● **The problem**: From the records below, extract all the text exactly and leave the images behind.

● **Record extracts**:
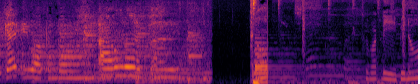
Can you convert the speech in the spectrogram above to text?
Go get you up and going out of bed. สวัสดีพี่น้อ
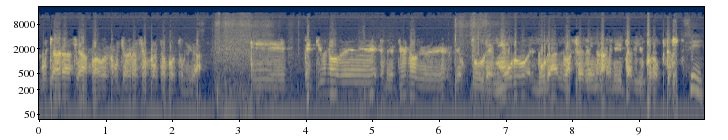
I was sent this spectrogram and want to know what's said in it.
Muchas gracias, Paola, muchas gracias por esta oportunidad. Y 21 de 21 de, octubre, el muro, el mural va a ser en Avenida de Propios. Sí.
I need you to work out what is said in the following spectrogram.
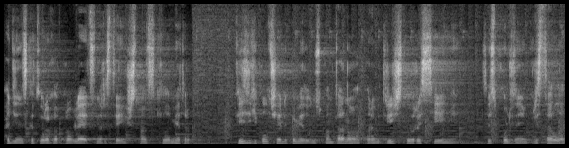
один из которых отправляется на расстояние 16 километров, физики получали по методу спонтанного параметрического рассеяния с использованием кристалла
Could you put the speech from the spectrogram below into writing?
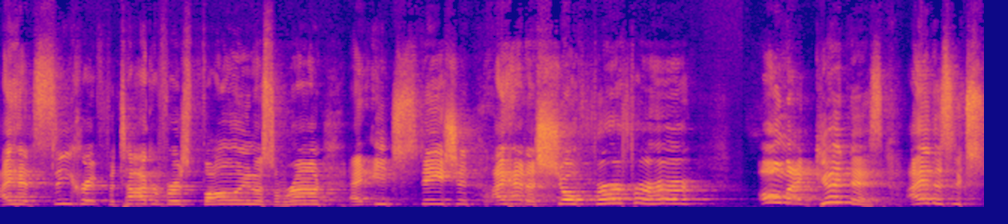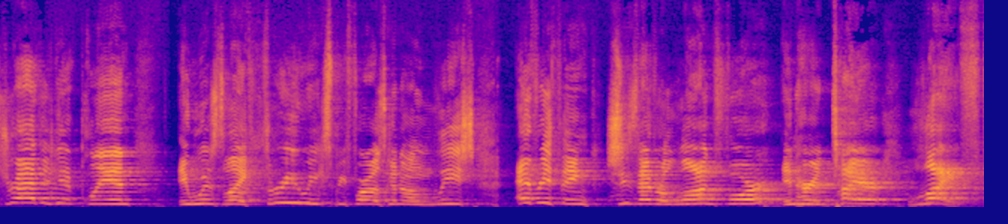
I had secret photographers following us around at each station. I had a chauffeur for her. Oh my goodness, I had this extravagant plan. It was like three weeks before I was going to unleash everything she's ever longed for in her entire life.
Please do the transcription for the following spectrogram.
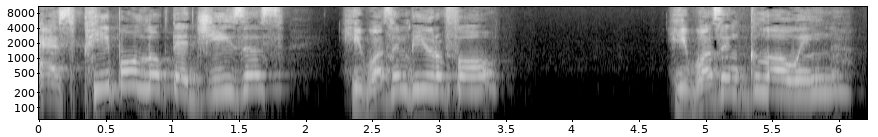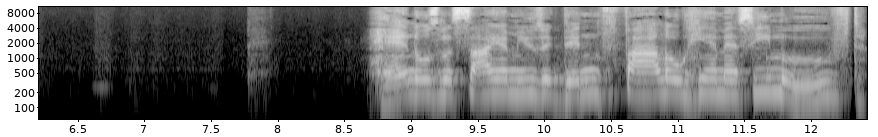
As people looked at Jesus, he wasn't beautiful, he wasn't glowing. Handel's Messiah music didn't follow him as he moved.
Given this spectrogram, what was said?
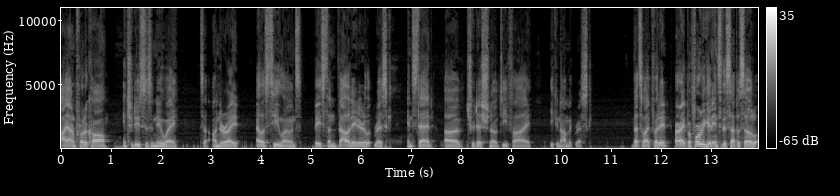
Ion Protocol introduces a new way to underwrite LST loans based on validator risk instead of traditional DeFi economic risk. That's how I put it. All right, before we get into this episode,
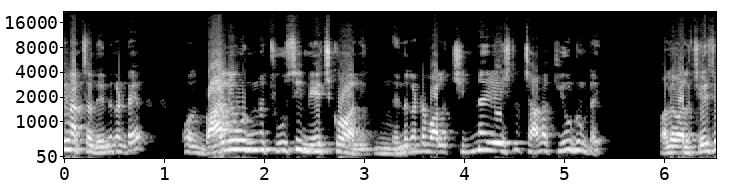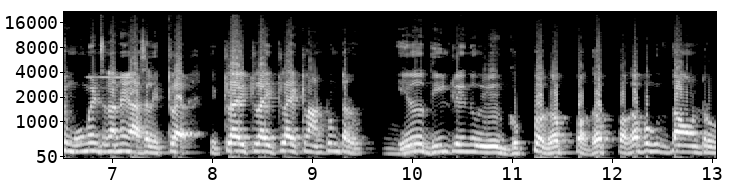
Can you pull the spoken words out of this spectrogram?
నచ్చదు. ఎందుకంటే బాలీవుడ్ను చూసి నేర్చుకోవాలి. ఎందుకంటే వాళ్ళు చిన్న చేసిన చాలా క్యూట్ ఉంటాయి. వాళ్ళు వాళ్ళు చేసే మూమెంట్స్ కానీ అసలు ఇట్లా ఇట్లా ఇట్లా ఇట్లా ఇట్లా అంటుంటారు. ఏదో దీంట్లో ఏందో గొప్ప గొప్ప గొప్ప గొప్ప గుద్దుతా ఉంటారు.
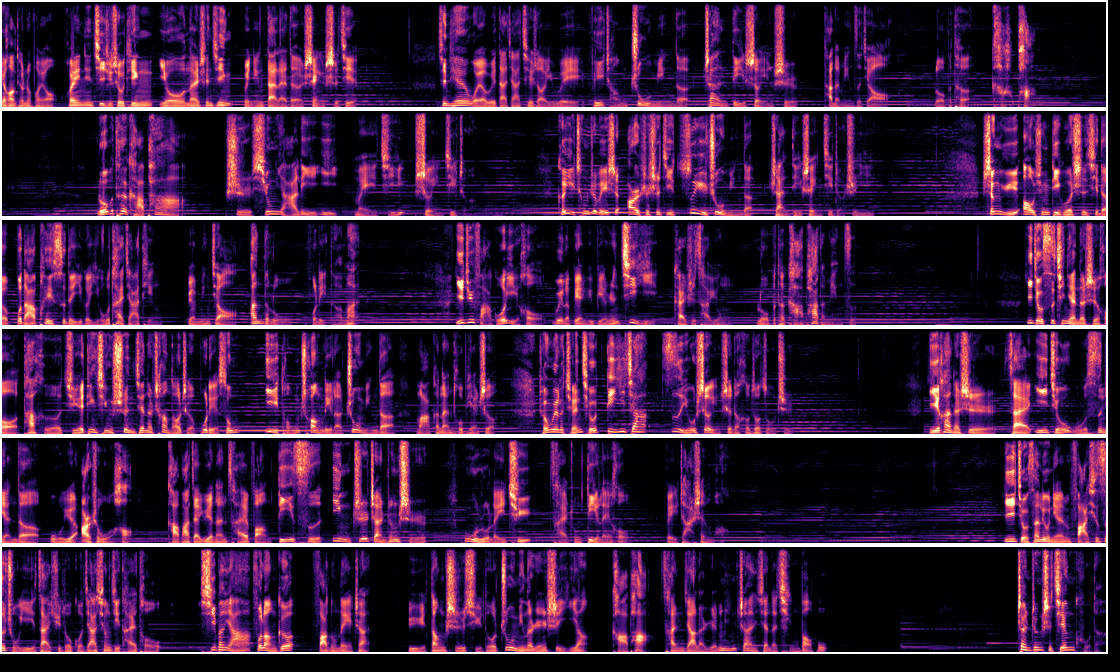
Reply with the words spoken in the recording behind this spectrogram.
您好，听众朋友，欢迎您继续收听由南神经为您带来的摄影世界。今天我要为大家介绍一位非常著名的战地摄影师，他的名字叫罗伯特·卡帕。罗伯特·卡帕是匈牙利裔美籍摄影记者，可以称之为是二十世纪最著名的战地摄影记者之一。生于奥匈帝国时期的布达佩斯的一个犹太家庭，原名叫安德鲁·弗里德曼。移居法国以后，为了便于别人记忆，开始采用罗伯特·卡帕的名字。一九四七年的时候，他和决定性瞬间的倡导者布列松一同创立了著名的马格南图片社，成为了全球第一家自由摄影师的合作组织。遗憾的是，在一九五四年的五月二十五号，卡帕在越南采访第一次印支战争时，误入雷区，踩中地雷后被炸身亡。一九三六年，法西斯主义在许多国家相继抬头，西班牙弗朗哥发动内战，与当时许多著名的人士一样，卡帕参加了人民战线的情报部。战争是艰苦的。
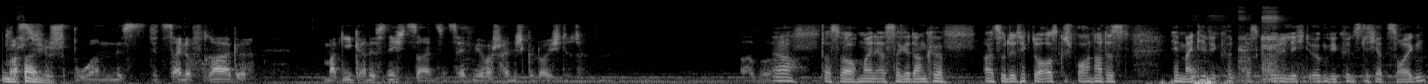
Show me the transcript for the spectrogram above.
Was für. Spuren ist jetzt eine Frage. Magie kann es nicht sein, sonst hätten wir wahrscheinlich geleuchtet. Aber Ja, das war auch mein erster Gedanke. Als du Detektor ausgesprochen hattest, hey, meint ihr, wir könnten das grüne Licht irgendwie künstlich erzeugen?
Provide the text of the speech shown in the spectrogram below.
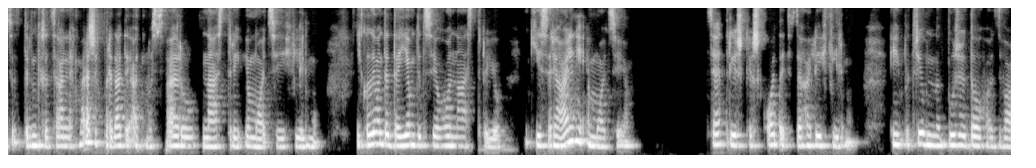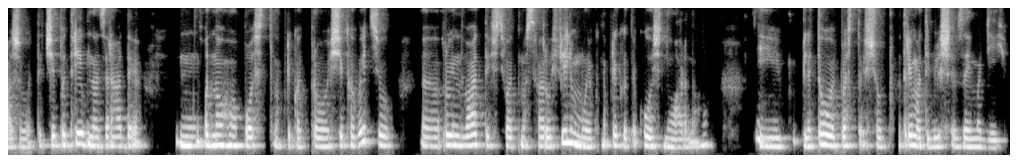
сторінки в соціальних мережах передати атмосферу, настрій, емоції фільму. І коли ми додаємо до цього настрою якісь реальні емоції, це трішки шкодить взагалі фільму. І потрібно дуже довго зважувати, чи потрібно заради одного посту, наприклад, про щекавицю, е, руйнувати всю атмосферу фільму, як, наприклад, якогось нуарного. І для того, просто щоб отримати більше взаємодій.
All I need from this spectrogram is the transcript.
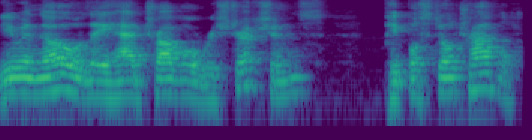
Even though they had travel restrictions, people still traveled.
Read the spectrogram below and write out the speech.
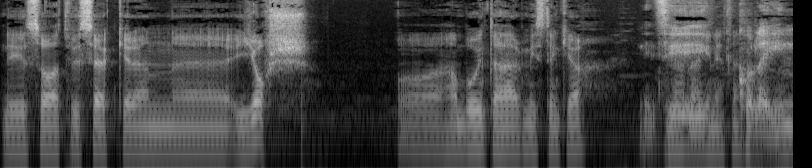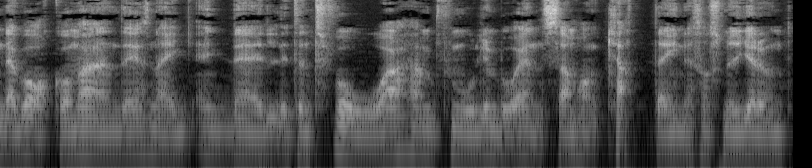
det är så att vi söker en eh, Josh. Och han bor inte här misstänker jag. Ni ser, kolla in där bakom här. Det är en sån här en, en liten tvåa. Han förmodligen bor ensam. Har en katt där inne som smyger runt.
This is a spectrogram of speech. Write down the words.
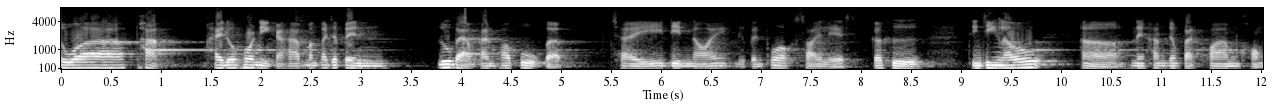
ตัวผักไฮโดรโปนิกครับ มันก็จะเป็นรูปแบบการเพาะปลูกแบบใช้ดินน้อย หรือเป็นพวกซอยเลสก็คือจริงๆแล้วในคำจำกัดความของ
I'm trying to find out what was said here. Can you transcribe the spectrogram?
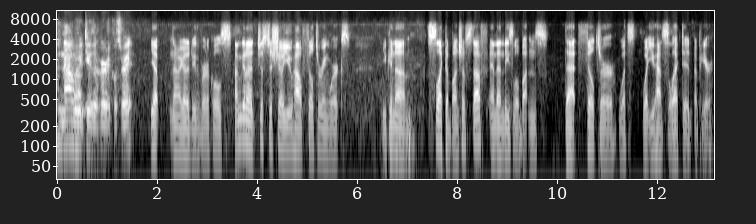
And now we Uh, do the verticals, right? Yep. Now I got to do the verticals. I'm gonna just to show you how filtering works. You can um, select a bunch of stuff, and then these little buttons that filter what's what you have selected appear.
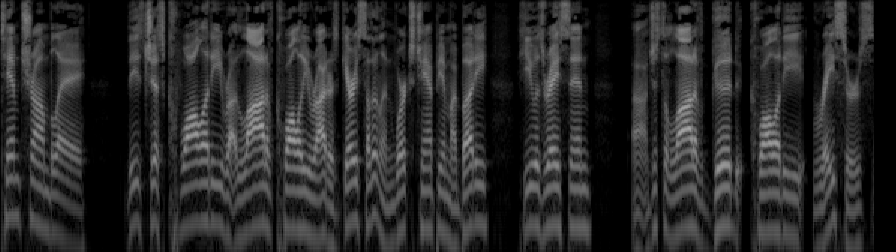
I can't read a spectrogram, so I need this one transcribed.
Tim Tremblay. These just quality, a lot of quality riders. Gary Sutherland, works champion, my buddy. He was racing. uh, just a lot of good quality racers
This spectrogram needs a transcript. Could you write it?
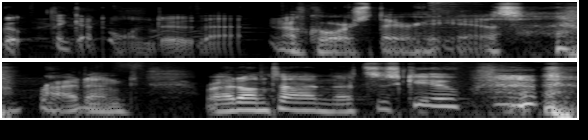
don't think I don't want to do that. And of course, there he is, right on, right on time. That's his cue.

● **Task result**:
Can you convert the speech in the spectrogram above to text?
Go get you up and going out of bed. สวัสดีพี่น้อ
I was sent this spectrogram and want to know what's said in it.
Muchas gracias, Paola, muchas gracias por esta oportunidad. Y 21 de 21 de, octubre, el muro, el mural va a ser en Avenida de Propios. Sí.
I need you to work out what is said in the following spectrogram.
один из которых отправляется на расстояние 16 километров, физики получали по методу спонтанного параметрического рассеяния с использованием кристалла
Could you put the speech from the spectrogram below into writing?
I had secret photographers following us around at each station. I had a chauffeur for her. Oh my goodness, I had this extravagant plan. It was like three weeks before I was going to unleash everything she's ever longed for in her entire life.
Please do the transcription for the following spectrogram.
As people looked at Jesus, he wasn't beautiful, he wasn't glowing. Handel's Messiah music didn't follow him as he moved.
Given this spectrogram, what was said?
Ion Protocol introduces a new way to underwrite LST loans based on validator risk instead of traditional DeFi economic risk. That's how I put it. All right, before we get into this episode,
Can you pull the spoken words out of this spectrogram?
నచ్చదు. ఎందుకంటే బాలీవుడ్ను చూసి నేర్చుకోవాలి. ఎందుకంటే వాళ్ళు చిన్న చేసిన చాలా క్యూట్ ఉంటాయి. వాళ్ళు వాళ్ళు చేసే మూమెంట్స్ కానీ అసలు ఇట్లా ఇట్లా ఇట్లా ఇట్లా ఇట్లా అంటుంటారు. ఏదో దీంట్లో ఏందో గొప్ప గొప్ప గొప్ప గొప్ప గుద్దుతా ఉంటారు.
Reply with the words spoken in the recording behind this spectrogram.
您好，听众朋友，欢迎您继续收听由南神经为您带来的摄影世界。今天我要为大家介绍一位非常著名的战地摄影师，他的名字叫罗伯特·卡帕。罗伯特·卡帕是匈牙利裔美籍摄影记者，可以称之为是二十世纪最著名的战地摄影记者之一。生于奥匈帝国时期的布达佩斯的一个犹太家庭，原名叫安德鲁·弗里德曼。移居法国以后，为了便于别人记忆，开始采用罗伯特·卡帕的名字。一九四七年的时候，他和决定性瞬间的倡导者布列松一同创立了著名的马格南图片社，成为了全球第一家自由摄影师的合作组织。遗憾的是，在一九五四年的五月二十五号，卡帕在越南采访第一次印支战争时，误入雷区，踩中地雷后被炸身亡。一九三六年，法西斯主义在许多国家相继抬头，西班牙弗朗哥发动内战，与当时许多著名的人士一样，卡帕参加了人民战线的情报部。战争是艰苦的。
Show me the transcript for the spectrogram above.
Was für. Spuren ist jetzt eine Frage. Magie kann es nicht sein, sonst hätten wir wahrscheinlich geleuchtet. Aber Ja, das war auch mein erster Gedanke. Als du Detektor ausgesprochen hattest, hey, meint ihr, wir könnten das grüne Licht irgendwie künstlich erzeugen?
Provide the text of the speech shown in the spectrogram below.
сторінки в соціальних мережах передати атмосферу, настрій, емоції фільму. І коли ми додаємо до цього настрою якісь реальні емоції, це трішки шкодить взагалі фільму. І потрібно дуже довго зважувати, чи потрібно заради одного посту, наприклад, про щекавицю, е, руйнувати всю атмосферу фільму, як, наприклад, якогось нуарного. І для того, просто щоб отримати більше взаємодій.
All I need from this spectrogram is the transcript.
Even though they had travel restrictions, people still traveled.
Read the spectrogram below and write out the speech.
det är så att vi söker en eh, Josh. Och han bor inte här misstänker jag. Ni ser, kolla in där bakom här. Det är en sån här en, en liten tvåa. Han förmodligen bor ensam. Har en katt där inne som smyger runt.
This is a spectrogram of speech. Write down the words.
ตัวผักไฮโดรโปนิกครับ มันก็จะเป็นรูปแบบการเพาะปลูกแบบใช้ดินน้อย หรือเป็นพวกซอยเลสก็คือจริงๆแล้วในคำจำกัดความของ
I'm trying to find out what was said here. Can you transcribe the spectrogram?
And now we Uh, do the verticals, right? Yep. Now I got to do the verticals. I'm gonna just to show you how filtering works. You can um, select a bunch of stuff, and then these little buttons that filter what's what you have selected appear.
I can't read a spectrogram, so I need this one transcribed.
Tim Tremblay. These just quality, a lot of quality riders. Gary Sutherland, works champion, my buddy. He was racing. uh, just a lot of good quality racers
This spectrogram needs a transcript. Could you write it?
don't think I don't want to do that. And of course, there he is, right on, right on time. That's his cue.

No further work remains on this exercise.